First of all, my theory on the bad type converters was wrong. I proved it by writing a set of tests to make sure I a) understood the true workings of the generated type converters and b) that they worked. In the next edition of Roo in Action I think I need to devote some time to these. See the attached sample at the end to see my tests. Here is how they work (example - the tag):

Type Conversions

  • Convert an object -> a single line String representation as a default label for a given dropdown entry. (converterFactory.getTagToStringConverter())
  • Hydrate a Tag via a String representation of the key (converterFactory.getStringToTagConverter())
  • Hydrate a Tag via a primary key value (converterFactory.getIdToTagConverter())

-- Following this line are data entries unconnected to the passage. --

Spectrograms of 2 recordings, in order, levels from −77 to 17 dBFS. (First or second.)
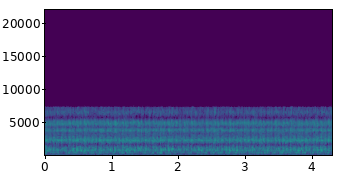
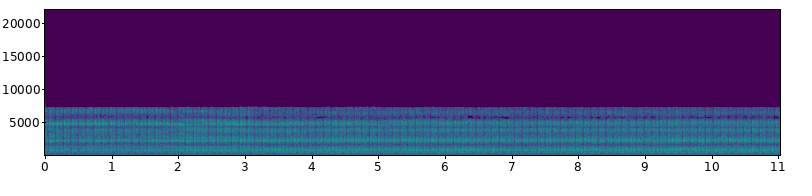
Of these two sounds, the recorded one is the second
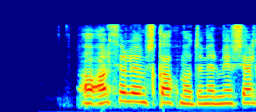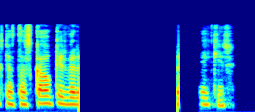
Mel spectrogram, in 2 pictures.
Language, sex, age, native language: Icelandic, female, 30-39, Icelandic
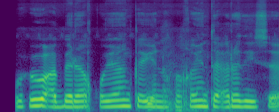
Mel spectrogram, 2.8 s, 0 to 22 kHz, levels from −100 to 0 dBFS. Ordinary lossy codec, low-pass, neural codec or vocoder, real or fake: none; none; vocoder, 44.1 kHz, 128 mel bands every 256 samples, BigVGAN v2; fake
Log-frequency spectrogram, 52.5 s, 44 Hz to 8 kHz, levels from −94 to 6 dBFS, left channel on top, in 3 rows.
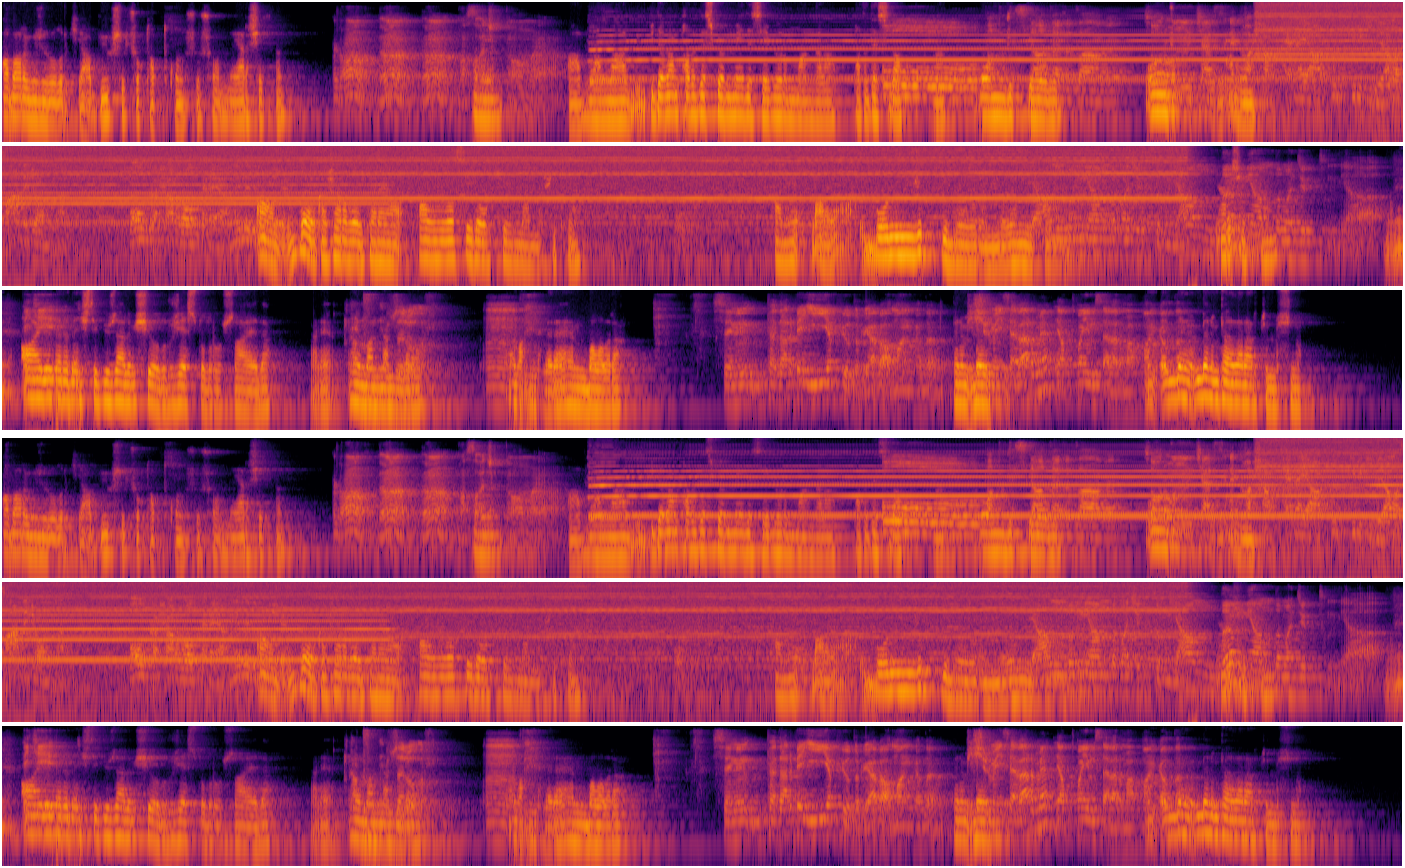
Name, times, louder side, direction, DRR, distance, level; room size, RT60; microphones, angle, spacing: voice 1, 0.0-3.6 5.9-6.3 7.1-11.3 11.6-11.8 12.2-13.2 14.3-14.7 15.0-15.7 20.7-24.8 27.2-30.8 32.7-33.0 33.3-33.5 34.8-38.4 38.9-40.3 41.4-42.8 46.9-47.4 49.3-51.3, left 5 dB, 55° left, 16 dB, 0.3 m, -24 dB
voice 2, 4.1-7.0 11.0-13.9 14.3-18.3 19.1-21.1 25.9-26.4 27.4-27.6 30.3-35.7 39.4-40.4 41.1-41.8 43.2-43.4 43.6-46.8 47.1-49.8, right 1 dB, 15° right, 3 dB, 1.0 m, -31 dB
Wind instrument woodwind instrument, 7.3-22.4, right 3 dB, 65° right, 0.9 m, -29 dB
sound 1, 15.6-32.4, left 3 dB, 10° left, 0.9 m, -26 dB
9.9 x 8.3 x 4.5 m, 1.4 s
head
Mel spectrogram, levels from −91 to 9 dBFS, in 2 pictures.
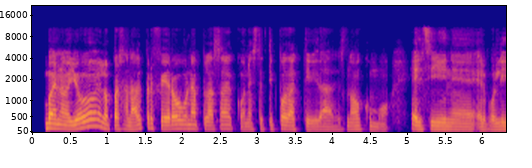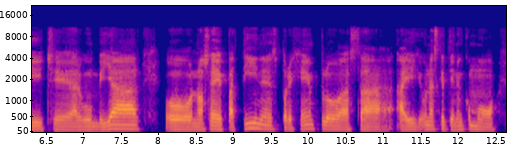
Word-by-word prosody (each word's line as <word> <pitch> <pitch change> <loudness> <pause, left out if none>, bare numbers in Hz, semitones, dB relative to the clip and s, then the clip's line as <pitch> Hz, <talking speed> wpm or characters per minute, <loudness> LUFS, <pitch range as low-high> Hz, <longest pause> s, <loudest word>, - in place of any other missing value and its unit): Bueno 140 -5 +5
yo, 170 - +4
en 195 - -1
lo 130 -2 +1
personal, 115 0 0
prefiero 130 -4 +1
una 130 -1 -2
plaza 120 +2 -3
con 100 0 -9
este 100 +1 -10
tipo 110 +3 -4
de 115 - +3
actividades, 95 -2 -6
¿no?, 110 +1 -4
como, 95 -3 -12 0.2
el 110 -2 +3
cine, 105 -3 -2
el 100 - -3
boliche, 100 -1 -2
algún 100 0 -1
billar, 125 +3 +5 0.3
o, 105 -1 +4
no 100 0 +2
sé, 110 +1 +3
patines, 135 -6 -1
por 115 - -3
ejemplo. 115 0 -1
Hasta, 100 -2 0
hay 100 0 0
unas 115 0 -3
que - - -3
tienen 110 +2 -5
como, 100 -4 -3
110 Hz, 155 wpm, -23 LUFS, 100-120 Hz, 0.3 s, Bueno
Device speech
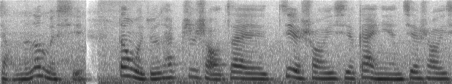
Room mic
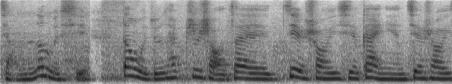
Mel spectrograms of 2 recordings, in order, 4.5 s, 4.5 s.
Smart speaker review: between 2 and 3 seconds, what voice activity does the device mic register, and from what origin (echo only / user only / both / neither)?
echo only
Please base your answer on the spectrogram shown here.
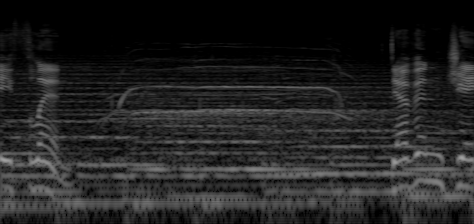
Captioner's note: congregation cheering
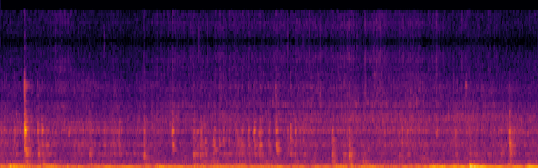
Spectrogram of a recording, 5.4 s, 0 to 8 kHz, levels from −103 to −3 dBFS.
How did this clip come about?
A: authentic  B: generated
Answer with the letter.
A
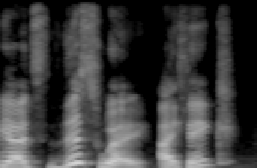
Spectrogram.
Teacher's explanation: If my intonation goes up, yeah, it's this way, I think. It's kind of like a question. It's showing you that I am unsure.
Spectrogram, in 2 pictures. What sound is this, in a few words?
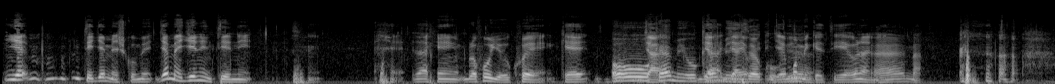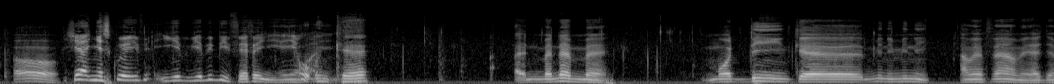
conversation, Ga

All of these work just fine when tested individually, which they should.

The Tag to String converter is used in dropdowns for the many-to-many relationship, so that when the tag editing screen (which owns the relationship) allows a user to select one or more courses, it just shows the field values separated by spaces.

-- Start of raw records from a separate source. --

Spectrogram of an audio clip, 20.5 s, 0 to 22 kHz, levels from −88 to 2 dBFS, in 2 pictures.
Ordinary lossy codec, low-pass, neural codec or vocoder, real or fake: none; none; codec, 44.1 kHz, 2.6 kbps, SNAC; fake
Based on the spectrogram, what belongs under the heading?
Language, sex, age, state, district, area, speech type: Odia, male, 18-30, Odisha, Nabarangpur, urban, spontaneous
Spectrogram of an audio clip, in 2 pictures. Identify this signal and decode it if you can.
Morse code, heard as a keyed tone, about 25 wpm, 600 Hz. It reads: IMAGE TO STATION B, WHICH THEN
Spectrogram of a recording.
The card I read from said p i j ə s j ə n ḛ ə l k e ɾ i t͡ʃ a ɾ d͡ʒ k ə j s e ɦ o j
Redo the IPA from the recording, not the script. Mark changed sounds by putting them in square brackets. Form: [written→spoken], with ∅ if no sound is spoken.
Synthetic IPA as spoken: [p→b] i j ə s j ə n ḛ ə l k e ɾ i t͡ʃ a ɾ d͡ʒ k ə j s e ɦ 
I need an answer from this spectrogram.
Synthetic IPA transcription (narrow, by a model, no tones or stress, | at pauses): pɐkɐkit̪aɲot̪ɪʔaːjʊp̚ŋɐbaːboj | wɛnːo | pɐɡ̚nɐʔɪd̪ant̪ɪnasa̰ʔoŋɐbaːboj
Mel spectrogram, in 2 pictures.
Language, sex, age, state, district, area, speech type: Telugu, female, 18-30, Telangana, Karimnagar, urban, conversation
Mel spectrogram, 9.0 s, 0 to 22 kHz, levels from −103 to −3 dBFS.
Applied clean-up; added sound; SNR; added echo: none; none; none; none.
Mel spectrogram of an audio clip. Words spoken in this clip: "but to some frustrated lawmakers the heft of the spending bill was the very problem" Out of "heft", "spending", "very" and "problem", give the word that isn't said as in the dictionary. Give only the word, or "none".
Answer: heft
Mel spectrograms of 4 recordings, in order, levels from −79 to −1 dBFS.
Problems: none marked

So, now what?

Spring MVC creates forms with a set of assumptions, including the fact that the form will be of a certain bean instance root. This is provided by specifying the modelAttribute in Spring MVC, but since Roo does this for us, we aren't in charge of that in a scaffolded UI.

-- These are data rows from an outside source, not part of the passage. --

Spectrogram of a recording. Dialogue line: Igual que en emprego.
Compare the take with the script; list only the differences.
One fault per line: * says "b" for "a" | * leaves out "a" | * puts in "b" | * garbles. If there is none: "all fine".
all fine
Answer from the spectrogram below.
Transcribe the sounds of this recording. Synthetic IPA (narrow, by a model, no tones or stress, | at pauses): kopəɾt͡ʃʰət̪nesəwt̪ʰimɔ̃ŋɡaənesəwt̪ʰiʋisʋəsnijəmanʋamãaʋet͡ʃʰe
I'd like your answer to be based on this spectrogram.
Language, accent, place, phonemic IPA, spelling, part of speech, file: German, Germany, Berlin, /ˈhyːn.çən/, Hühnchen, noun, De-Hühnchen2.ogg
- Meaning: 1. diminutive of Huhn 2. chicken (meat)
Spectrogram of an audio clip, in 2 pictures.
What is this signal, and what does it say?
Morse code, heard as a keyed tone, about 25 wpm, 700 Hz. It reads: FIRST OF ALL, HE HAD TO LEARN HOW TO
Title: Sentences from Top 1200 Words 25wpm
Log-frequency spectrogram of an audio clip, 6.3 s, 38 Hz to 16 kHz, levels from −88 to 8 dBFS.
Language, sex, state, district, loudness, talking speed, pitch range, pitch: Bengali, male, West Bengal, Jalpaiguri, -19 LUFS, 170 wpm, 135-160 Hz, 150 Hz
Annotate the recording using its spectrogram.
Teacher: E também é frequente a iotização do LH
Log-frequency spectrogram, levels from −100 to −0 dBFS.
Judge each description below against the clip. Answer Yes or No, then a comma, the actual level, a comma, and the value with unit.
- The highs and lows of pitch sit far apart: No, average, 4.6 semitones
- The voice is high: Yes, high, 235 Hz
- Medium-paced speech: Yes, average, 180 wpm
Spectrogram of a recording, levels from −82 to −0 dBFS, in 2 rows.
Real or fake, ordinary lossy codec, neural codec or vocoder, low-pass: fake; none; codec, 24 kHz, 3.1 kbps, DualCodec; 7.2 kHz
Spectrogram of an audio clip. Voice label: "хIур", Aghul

Here is the create.jspx file for reference.

The scaffolded value is generated by create.tagx, which uses this code:

<form:form action="${form_url}" method="POST"
   modelAttribute="${modelAttribute}" enctype="${enctype}" 
   onsubmit="${jsCall}"> ...

The essential problem I think we're running into with the samples the way they are put together is:

  • The "bean context" / model attribute name of the form being submitted is expected to be 'tag'
  • The form is submitting fields in this form with names such as description, id, and also tag
  • Spring MVC is spitting nails on the fact that you have tag.tag in your request. It wants to convert the nested tag into another Tag object, by hydrating it (probably to support recursive relationships or something). Well, it takes your String for the tag label and tries to take it through idToTagConverter() which fails on a numeric parse.

How to fix For now, avoid using the entity name as a field name in a given entity. I need to do more extensive testing to see why this is happening. This is something that I should know by heart, I guess, but I've been wrestling with other areas of Java and Roo and haven't been as connected to the web forms as I used to be.

If anyone wants to take this on, I have posted the code sample in the original Manning thread (look on the second page) with the junit tests included. Just create a course, then create a tag with the 'tag' field of any alpha value.

[b]The sample test[/b]

I created a spring junit test to check my assumptions (I imported hamcrest-all for matching support to make the assertions readable quickly, the pom includes org.hamcrest:hamcrest-all:1.1).